What does $\ni :$ mean? And are you sure it is an OR in the defining property? That makes every set which doesn't contain $(0,0)$ an open set. Can you draw an open set which includes the origin, e.g. are $\{(0,0),(1,1)\}$ or $\{(0,0),(1,\mathbb{N})\}$ open?

3. Nov 29, 2017

### nightingale123

https://i.gyazo.com/a809d7be047d7ed855211b4d51372367.png

This is the original picture of the problem and pretty I'm sure that I translated it correctly. The $\ni$ is the main part that is bothering me because I don't know exactly what it means

4. Nov 29, 2017

### WWGD

Well, let's see:
So the open sets $U$ are those which:
1) Do not contain $(0,0)$ or :
2) The collection of pairs $(n+k) \times \mathbb N - U ; k=0,1,2,...= \{ (n \times \mathbb N), (n+1) \times \mathbb N ,.....,(n+k) \times \mathbb N ,.... \} -U$ is finite . This means $U$ must contain EDIT all but finitely-many of the sets in each of the collections $(n+k) \times \mathbb N; k=0,1,2,...$
Does this help?

5. Nov 29, 2017

### WWGD

Best I can tell
It means something like " So that" , or " With the property that" . EDIT and so it seems like this may be:

https://en.wikipedia.org/wiki/Cofiniteness#Cofinite_topology

Last edited: Nov 29, 2017
6. Nov 29, 2017

### Staff: Mentor

Never seen it before. It probably means $\forall$. It's a bit strange and should be explained somewhere in the book.
Google translates "ali" by "but", so I assume it to mean "and" and not "or", which means that not all sets without the origin are open. Thus I read it as follows:
$$U \in \tau \Longleftrightarrow (0,0) \notin U\; \wedge \; \exists N \in \mathbb{N}\; \forall n > N \, : \,\vert \, \{n\}\times \mathbb{N} \backslash U \,\vert < \infty$$
I haven't checked whether it's a topology or not. I would feel more comfortable, if this guesswork above wouldn't had been necessary. Especially "ali" makes a major difference.

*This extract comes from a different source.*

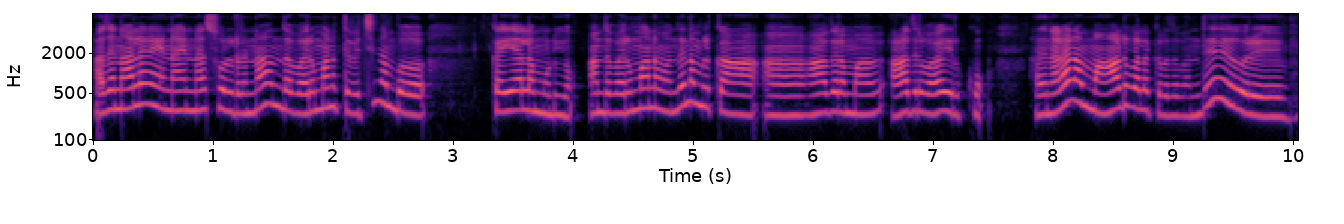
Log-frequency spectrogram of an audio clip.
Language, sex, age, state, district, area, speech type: Tamil, female, 30-45, Tamil Nadu, Nilgiris, urban, spontaneous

7. Nov 29, 2017

### WWGD

No, I think only those who contain $(0,0)$ and all-but-finitely-many elements in the set. Ze Risky topology you suggested in Random Thoughts. EDIT Then open sets are either those that contain all-but-finitely many elements of $\mathbb N^2$ or those that miss the origin. I think it is clear to see closedeness under union: 1) If neither set contains the origin, neither will the union; if each contains all-but-finitely-many, so will the union. 2) Clearly the whole space is there, as it contains all but finitely many ( none) . And clearly the empty set is also there. EDIT2: Still, don't b) and d) contradict each other?

Last edited: Nov 29, 2017
8. Nov 29, 2017

### Staff: Mentor

You are right and Google translate was wrong!
I checked two other translation pages and they both had "ali = OR"
Corrected condition:
$$U\in \tau \Longleftrightarrow (0,0)\notin U \vee \exists N\in \mathbb{N} \; \forall n>N\, : \, |\,\{n\}×\mathbb{N} \,\backslash \,U\,| < \infty$$

9. Nov 29, 2017

### nightingale123

Thank you both
Now I tried to continue what WWGD said. A set open if it does not contain $(0,0)$ or there exists some number $N$ so that for every number greater than N $(\{n\}\times\mathbb{N})\backslash U$ is finite.
So we need to check
$a)$ whether any number of unions of such sets is again open
$b)$ a finite number of intersection of such sets is again open
So checking for intersections:
Lets ignore the first part because if $(0,0)\notin (A\wedge B)\implies (0,0)\notin A\cap B$
Now lets say that there exist two numbers $N,M$ for sets $U,V$such that $\forall n>N\implies(\{n\}\times\mathbb{N})\backslash U\text{ is finite}$ and $\forall n>M \implies(\{n\}\times\mathbb{N})\backslash V\text{ is finite}$ if we define $k=\max\{M,N\}$ the set we again get is open because both $U$ and $V$ can only miss finite many points therefore their intersection can only miss finite many points.

I believe I understand now how this topology works and will probably be able to continue.

Thank you both very much for the help